The Ottawa Convention, also known as the Mine Ban Treaty, was drafted in 1997 and to date, 162 countries are bound by it. The United States, however, refused to sign the treaty when it was drafted, along with other major powers like Russia and China. Although the United States has not manufactured APLs since the late 1990s, it holds on to a stockpile of 3 million mines and, until this morning, reserved the right to use them. Earlier this year, the U.S. announced that it would officially no longer produce new landmines, allowing its stockpile of self-destructing — or “smart” — landmines in its arsenal to dwindle.
The only thing keeping the United States from fully complying with the Ottawa Convention is its insistence that APLs are crucial to the defense of the 38th parallel that separates the South Korea from North Korea. “Even as we take these further steps, the unique circumstances on the Korean Peninsula and our commitment to the defense of the Republic of Korea preclude us from changing our anti-personnel landmine policy there at this time,” National Security Council spokesperson Caitlin Hayden said in a statement.
Seeking to allay concerns about the U.S.’ defenses overall being weakened, Pentagon Press Secretary Rear Admiral John Kirby put out a statement strongly defending the move. “Secretary of Defense Chuck Hagel fully supports the changes to U.S. anti-personnel landmine (APL) policy announced by the president today,” Kirby’s statement read. ”The department will not use anti-personnel landmines outside the Korean Peninsula; will not assist, encourage, or induce others outside the Korean Peninsula to engage in activity prohibited by the Ottawa Convention; and will undertake steps to begin the destruction of APLs not required for the defense of South Korea.”
Critics say that the United States refusal to fully comply with the treaty provides political cover for other countries to continue their use of land mines. “It’s good that the Obama administration is inching toward joining the Mine Ban Treaty, but Korean civilians need protections from these weapons just as much as the people in every other country,” said Steve Goose , arms director at Human Rights Watch and chair of the United States Campaign to Ban Landmines, in a statement. “A geographic exception to the ban is no more acceptable today than when the treaty was negotiated.”
Banning APLs has been at the center of the international humanitarian agenda for decades now. According to a 2008 UN report, landmines kill between 15,000 to 20,000 people every year, continuing to do damage decades after the wars that were their raison d’etre have ended. The Red Cross reports that land mines left over from past wars remain a threat to over 60 states and areas, with Afghanistan, Pakistan, Colombia, and Myanmar being chief among them.
The United States is well aware of the devastating effects that APLs have on past war zones. It is the country that has spent the most — $2.3 billion since 1993 — to help affected areas destroy conventional weapons, the White House said, a large part of which went to the destruction of land mines. APLs not only result in death and serious injury, but also less direct social effects, serving as a deterrent agriculture and economic development.

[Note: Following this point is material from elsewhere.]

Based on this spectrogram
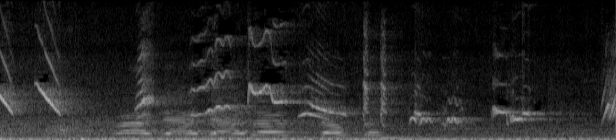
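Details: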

The ultimate goal of the United States, according to State Department Spokesperson Jan Psaki, is to join the other 162 countries that comply with Ottawa: “In the meantime, we will continue our diligent efforts to pursue solutions that would be compliant with and ultimately allow us to join the Ottawa Convention.” she said in a statement.